HARLEM — A "well-mannered" Harlem teen who was active at his local community center was shot to death on West 154th Street early Friday after a party nearby, witnesses and police said.

Walter Sumter, 18, was found with a gunshot wound to the chest outside 254 W. 154th St. just after midnight Friday, the NYPD said.

He was taken to Harlem Hospital and pronounced dead, police added.

There have been no arrests and the investigation is ongoing. 

A worker at a deli on the corner of West 154th Street and Frederick Douglass Boulevard said the victim was at a party that night with about 25 others near where the shooting took place. 

Investigators are trying to determine whether the shooting stemmed from a fight at the party, sources said.

One witness, who declined to give his name, described hearing gunshots but did not see what happened.

"I was busy ducking," the witness said. "There are things happening that you don't want to see."

Sumter's friends gathered outside the Police Athletic League's Harlem Center near his home on Morningside Avenue and West 119th Street and put up a memorial.
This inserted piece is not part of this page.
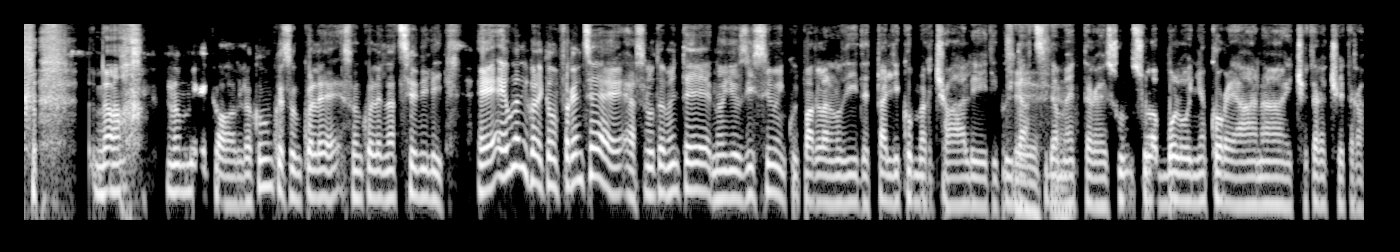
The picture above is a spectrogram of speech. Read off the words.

Ruqqiyah Husam, program manager for the PAL center, said Sumter, whose nickname was "Reck," was a regular attendee of the night program which ran from 7 p.m. until 10 p.m. three days per week.

"The purpose of the night center is to give them some place to go instead of hanging on the street," said Husam.

Sumter would play basketball, used the computer center and game room and participated in job readiness programs at the center, she said.

"He was well-mannered and a jokester," said Husam. "He had a lot of personality and wasn't disrespectful."

Shaun Best, Sumter's basketball coach at the PAL from 2000 to 2006, posted on Facebook that the teen was his "star point guard" from the ages of 10 to 13.

"I remember jumping for joy when he and his friends finally stop arguing and was able to play as a team," wrote Best.

He also expressed regret about not reaching out to Sumter after his son found him on Facebook.

"Sorry Walter....I should have called you more after seeing you this summer," wrote Best.

Husam said that the neighborhood has been experiencing a lot of violence recently.

There were two shootings in and around Morningside Park this summer and shots fired in broad daylight on Nov. 21 shooting near P.S. 180 and the PAL building.

On Dec. 11, a woman in her 40s was shot in the abdomen at Frederick Douglass Boulevard and West 116th Street after a teen who was allegedly in a youth gang shot at rival gang members who were chasing him, according to police.

A 16-year-old boy was arrested in the shooting.

Sumter's death was seen as another blow.

"People are just sad," said Husam.